Here We Go Again: Plans Introduced to Privatize the State’s Liquor Stores

Not going anywhere any time soon.
Not going anywhere any time soon.

Don’t hold your breath waiting for lawmakers to do away with Pennsylvania’s archaic, expensive and most frustrating Liquor Control Board anytime soon. Though House Majority Leader Mike Turzai renewed his vow to get the state out of the business of selling booze yesterday, based on how similar efforts in the recent past have gone over, it’s doubtful a cohesive plan that everyone can agree with will ever pass. Or for that matter, even reach the House floor for a proper vote. The fact that Turzai’s proposal hit resistance before reaching Governor Corbett’s desk, has us wondering if this time around the big booze battle will play out more like Groundhog Day or The Boy Who Cried Wolf?

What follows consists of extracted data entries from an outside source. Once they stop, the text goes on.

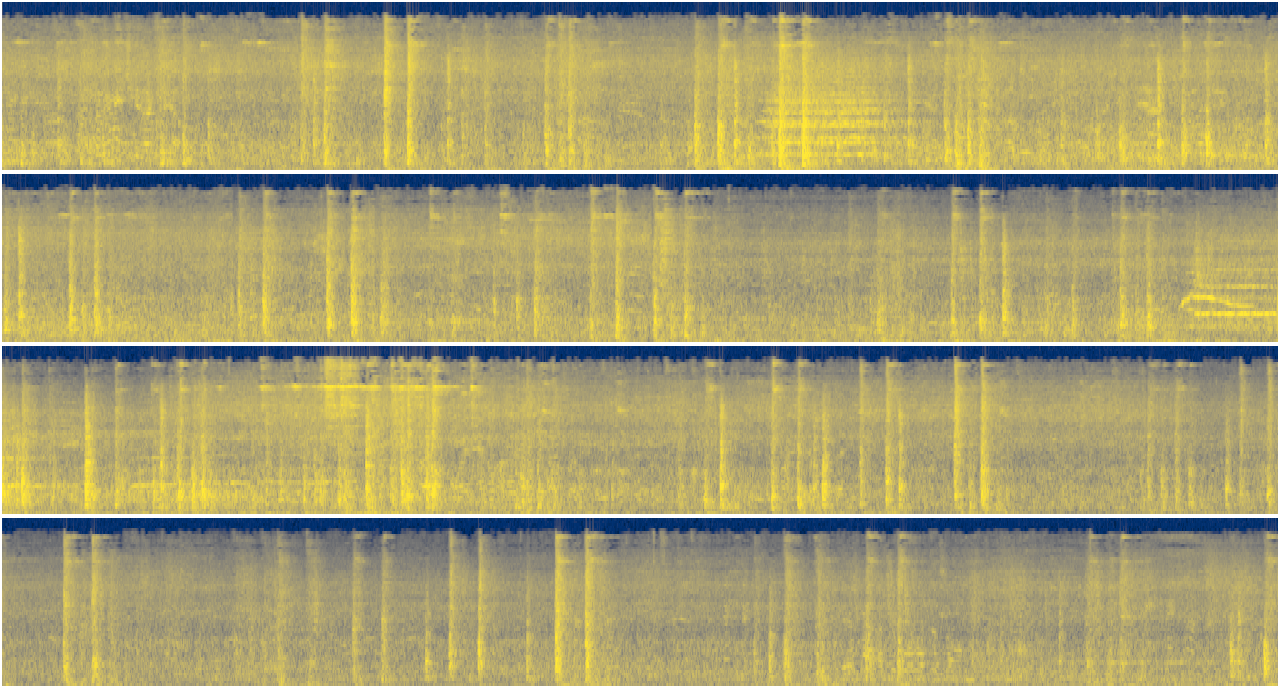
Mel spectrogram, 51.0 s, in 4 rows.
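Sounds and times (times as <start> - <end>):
train wheels clicking over rail joints: 0.0 - 20.1, 21.2 - 24.5, 25.5 - 39.7, 40.3 - 44.8, 45.6 - 51.0
locomotive hooter: 7.5 - 9.0, 24.6 - 26.1.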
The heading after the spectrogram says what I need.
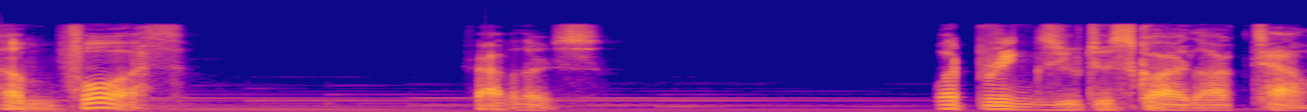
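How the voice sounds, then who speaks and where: A man puts on a character voice with a very deep, low pitch. He speaks very slowly with long, frequent pauses as faint music plays in the background. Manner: speaking formally, summoning travelers.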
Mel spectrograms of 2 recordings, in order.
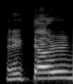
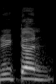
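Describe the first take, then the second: First: The r before the final n is pronounced. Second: The r before the final n is silent. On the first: The speaker calls it wrong. "रिटर्न नहीं" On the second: The speaker calls it right. "टन आर silent"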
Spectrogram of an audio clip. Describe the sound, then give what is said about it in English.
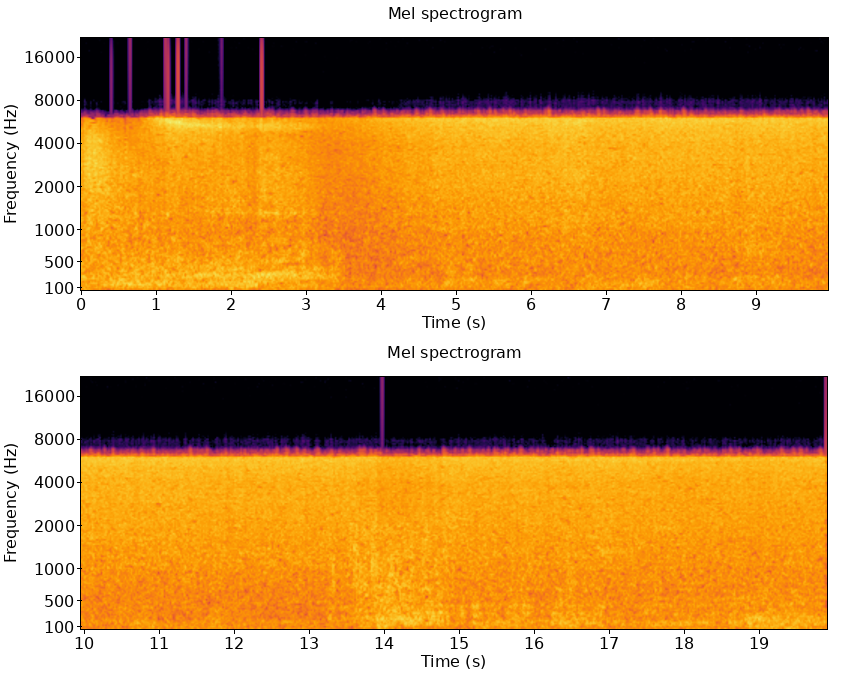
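Steady, heavy rain hisses for the whole stretch while deep rolls of thunder rumble through it, one near the start and another swelling midway. No voices are heard. “Nothing can stop us now except rain.”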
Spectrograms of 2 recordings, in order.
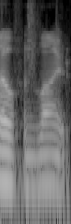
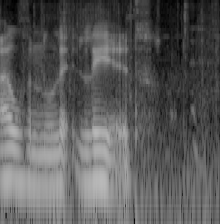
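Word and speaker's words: Elfen Lied: Elfin Lied is definitely pronounced Elfin Lied, right? It's not Elven Lied. Elfin Lied or something, is it?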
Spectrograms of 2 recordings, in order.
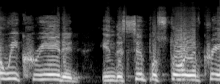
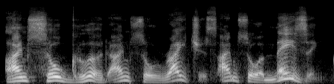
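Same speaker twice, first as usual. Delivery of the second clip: mock smug ego; 7 semitones lower, 8 dB quieter than usual. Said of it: "Can't be my fault".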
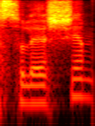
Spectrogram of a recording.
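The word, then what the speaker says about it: solatium: और सोलेटियम, सोलेटियम मतलब होता है कंपनसेशन। यहाँ पे एक वर्ड मिला सोलेटियम, ये वर्ड नाउन की तरह वर्क कर रहा है। इसको सोलेशियम ऐसे बोलते हैं प्रोनाउंसिएशन के रूप में, बट बहुत सारे वर्ड्स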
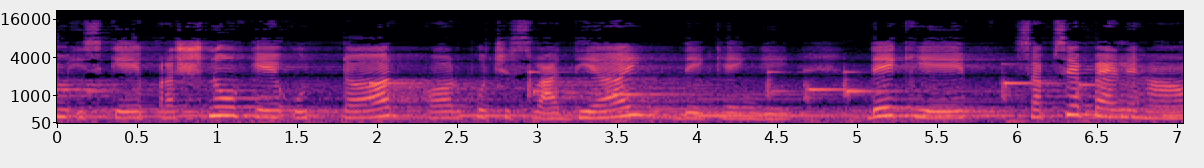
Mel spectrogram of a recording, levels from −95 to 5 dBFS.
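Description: From start to finish the sound carries channel delay (comb filtering): one channel arrives about 0.7 ms behind the other, and when the two are summed to mono their shared content cancels at evenly spaced frequencies, starting near 700 Hz and repeating at regular steps above. The result is a hollow, phasey colour. Unlike a flanger, the notches never sweep, and unlike simple low-pass dullness, the treble returns between the gaps.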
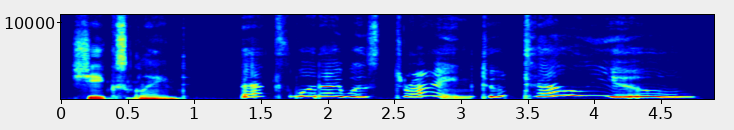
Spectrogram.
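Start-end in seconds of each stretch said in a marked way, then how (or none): 1.3-4.8 high, slow crying voice; upset she wasn't heard; tearful child. A narrator's reading. Girl vindicated, upset.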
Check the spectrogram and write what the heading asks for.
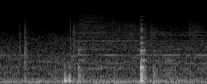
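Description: Large kitchen knife cutting down through a watermelon rind, with two short sharp knocks, the first about two-thirds of a second in and the second about a second and a half in, over quiet background music.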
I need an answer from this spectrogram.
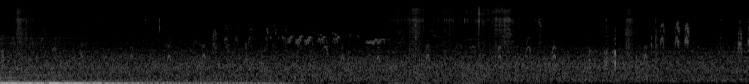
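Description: Background music fading out, then faint outdoor quiet with a short run of bird calls about three seconds in and a few light clicks.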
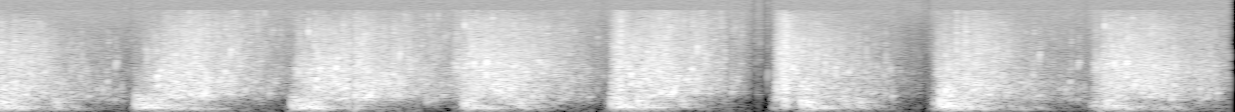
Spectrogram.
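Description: Oars splash through water as a boat is rowed in a steady rhythm.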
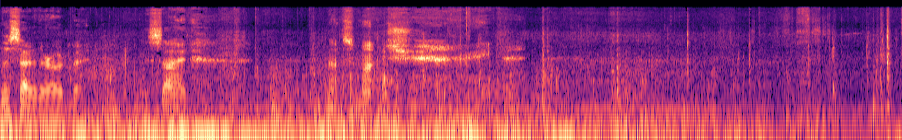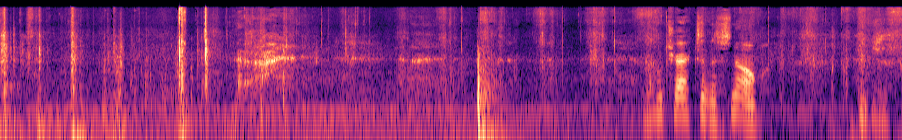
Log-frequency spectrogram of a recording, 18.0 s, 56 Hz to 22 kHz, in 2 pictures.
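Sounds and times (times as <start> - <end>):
pickup truck engine rumbling: 0.0 - 18.0
truck door clicks and knocks: 13.7 - 14.2.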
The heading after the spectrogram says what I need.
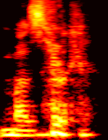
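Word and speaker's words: Mazzuca: you pronounce it no way CUA and it's pronounced mazooka offerson say mazooka and it's SP Maz Kua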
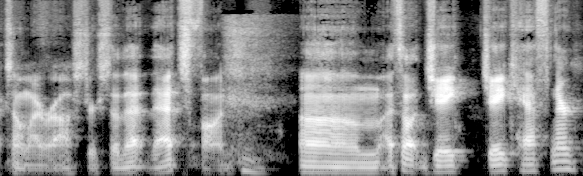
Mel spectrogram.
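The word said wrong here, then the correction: Haener: is that how you say his name? Jake Haner? – Him, yeah. Jake Haner? Yeah.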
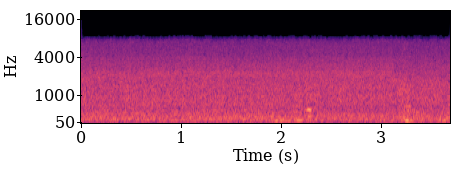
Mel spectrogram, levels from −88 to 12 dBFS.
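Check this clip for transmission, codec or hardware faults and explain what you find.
No transmission, codec or hardware faults can be heard in the speech, which stays steady and continuous, with nothing above about 8 kHz and the lowest bass trimmed, as expected from normal wideband call processing.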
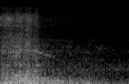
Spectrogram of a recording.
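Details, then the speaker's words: Lexus parked about 10 years: petrol engine catches with a strong burst instantly, then stalls within about a second; two codes stored, fuel pump heard priming again after each stall, owner doubts fuel pump. "The car starts right up and immediately dies. Instantly starts. Instantly dies."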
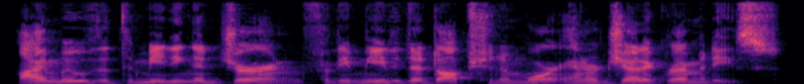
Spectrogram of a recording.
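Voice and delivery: ordinary delivery, nothing marked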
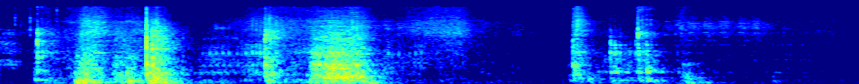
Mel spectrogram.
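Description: Several short knocks and a rub against a wooden tabletop, in a cluster over the first two seconds and a smaller one about three seconds in.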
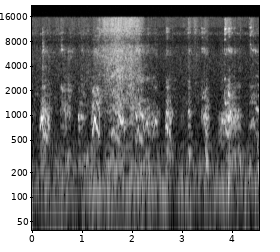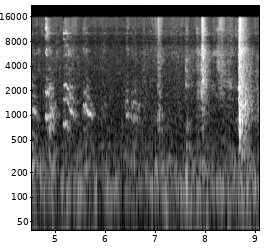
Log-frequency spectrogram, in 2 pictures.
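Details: Seven toy poodle puppies at five weeks old, filmed live indoors, give repeated short whines and squeaks. The calls are steady at first, then thin out, and there is a sharp knock near the end.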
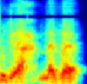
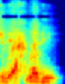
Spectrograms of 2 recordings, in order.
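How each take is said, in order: First: The name ends in an a vowel. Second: The name ends in an i vowel. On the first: The speaker calls it right. "أقول مررت بأحمد" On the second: The speaker calls it wrong. "ما أقولش"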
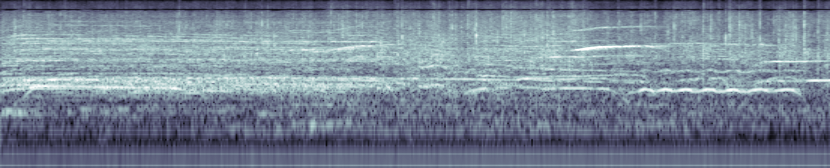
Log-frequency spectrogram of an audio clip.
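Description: A large concert crowd in Liverpool cheers and applauds steadily for the DJ, with whoops and shouts rising over a dense, continuous wash of clapping that stays loud throughout.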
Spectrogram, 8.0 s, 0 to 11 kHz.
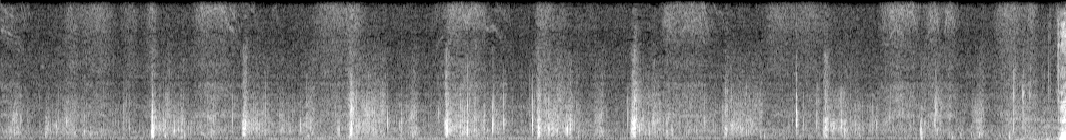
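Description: Faint footsteps on an asphalt railway platform, a step about every 0.7 seconds, over a faint steady low hum.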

State Rep. John Taylor, chairman of the House Liquor Control Committee, has already expressed an interest in opening liquor sales to the private sector, while keeping the state’s Wine and Spirits Shops open for business. What’s more, the plan to open beer and wine sales to taverns, supermarkets, and big-box retailers isn’t sitting well with the Malt Beverage Distributor Association, a group that represents the state’s beer distributors. They fear that a sudden increase in competition will decimate their decades-old businesses, and that small, independent mom-and-pop businesses like their’s won’t be able to afford the proposed “enhanced licenses” that would allow them to sell wine and liquor.

Meanwhile, there’s no shortage of politicians who would prefer to keep the state store system, streamline and modernize it, and make it as profitable as possible. And then there’s that whole thing where thousands of LCB workers will be put out on the unemployment line if the liquor stores go away. No official with hopes for reelection wants that blood on their hands.

Plan for LCB privatization is formally introduced [Inquirer]